Raghuram Rajan said regulatory forbearance, where RBI makes it easy for banks to extend and pretend a loan that is not stressed, is not a solution.
Reserve Bank of India (RBI) Governor Raghuram Rajan today came down heavily on promoters of some large distressed companies taking advantage of banks’ fear of an asset turning dud and making unjustified demands.
“Some large promoters take advantage of bankers fear about assets turning non-performing to extract unwarranted concessions, without any sacrifice in the value of their stake,” Rajan wrote in his Overview on the 2014-15 Annual Report of the central bank release today.
The Reserve Bank follows a July-July financial year.
He said in dealing with stressed assets, RBI has been focused on getting the underlying real projects back on track but there are a number of impediments.
“First, the stigma as well as the provisioning (and the associated fall in profitability) attached to a loan being labelled non-performing makes banks eager to avoid the label,” he said.
In a few cases, bankers ignore the reality that existing loans will have to be written down because of the changed situation since they were sanctioned, which includes extensive delays, cost-overruns, and overoptimistic demand projections.
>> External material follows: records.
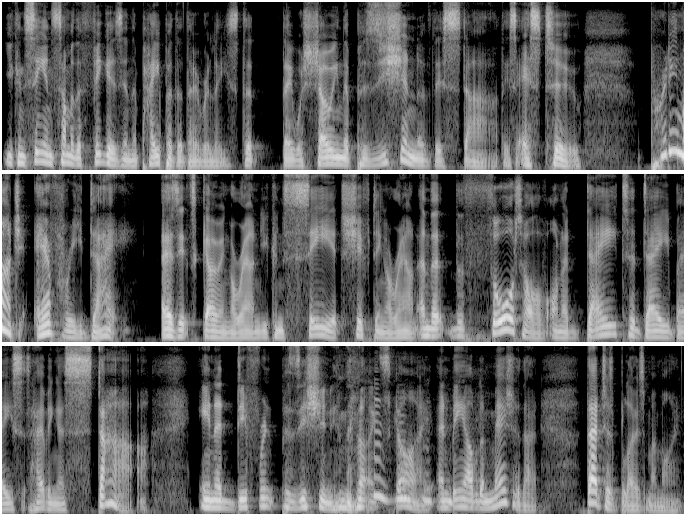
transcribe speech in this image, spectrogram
you can see in some of the figures in the paper that they released that they were showing the position of this star, this S2, pretty much every day as it's going around. You can see it shifting around. And the, the thought of on a day to day basis having a star in a different position in the night sky and being able to measure that, that just blows my mind.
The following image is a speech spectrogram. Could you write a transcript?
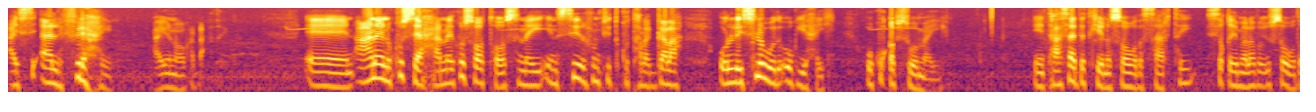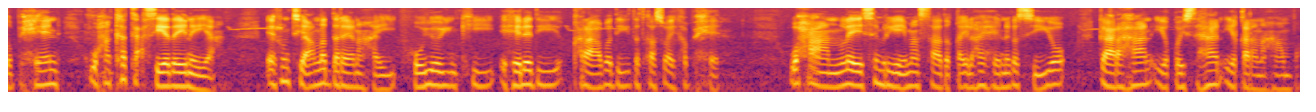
ay si aan la filahayn ay inooga dhacday aanaynu ku seexanay ku soo toosnay in si runtii ku talagala oo laysla wada ogyahay uu ku qabsoomayay taasaa dadkeena soo wada saartay si qiimalabay u soo wada baxeen. Waxaan ka tacsiyadaynayaa ee runtii aan la dareenahay hooyooyinkii eheladii qaraabadii dadkaasu ay ka baxeen. Waxaan leeyahay samriya imaan saadiqa ilaahay haynaga siiyo gaar ahaan iyo qoys ahaan iyo qaran ahaanba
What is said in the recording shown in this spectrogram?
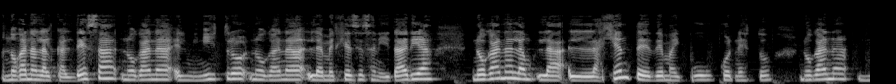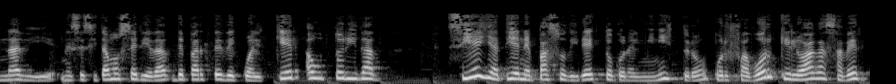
no gana la alcaldesa, no gana el ministro, no gana la emergencia sanitaria, no gana la, la, la gente de Maipú con esto, no gana nadie. Necesitamos seriedad de parte de cualquier autoridad. Si ella tiene paso directo con el ministro, por favor que lo haga saber.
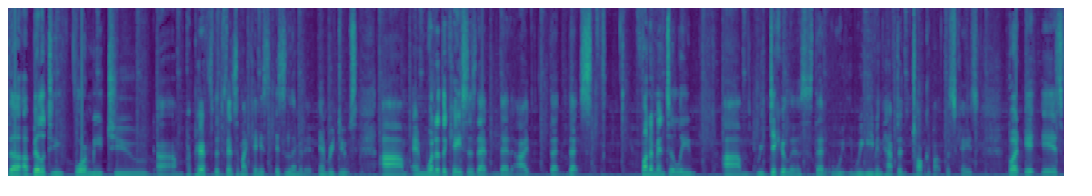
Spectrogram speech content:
the ability for me to um, prepare for the defense of my case is limited and reduced. Um, and one of the cases that that I that that's fundamentally um, ridiculous that we, we even have to talk about this case, but it is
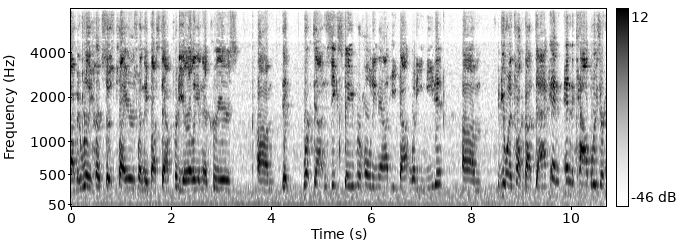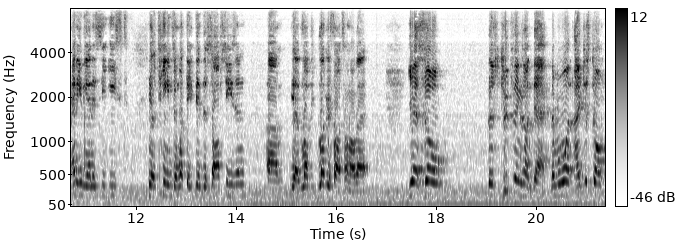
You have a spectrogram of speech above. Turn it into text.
Um, it really hurts those players when they bust out pretty early in their careers. Um, it worked out in Zeke's favor, holding out. He got what he needed. Um, if you want to talk about Dak and, and the Cowboys or any of the NFC East, you know, teams and what they did this offseason, um, yeah, love love your thoughts on all that. Yeah, so there's two things on Dak. Number one, I just don't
The Governor said regulatory forbearance, where RBI makes it easy for banks to extend and pretend a loan that is not stressed, is not a solution.
Since no other stake-holder, such as the promoter, tariff authorities and tax authorities, contributes to resolution, the real project limps along becoming increasingly unviable, he said.
Rajan said analysts grow increasingly suspicious of bank balance sheets and the growing volume of restructured assets.
The judicial process, despite a variety of creditor-friendly bills like the Sarfaesi Act, further tends to hamper the ability of creditors to collect their just dues from influential promoters.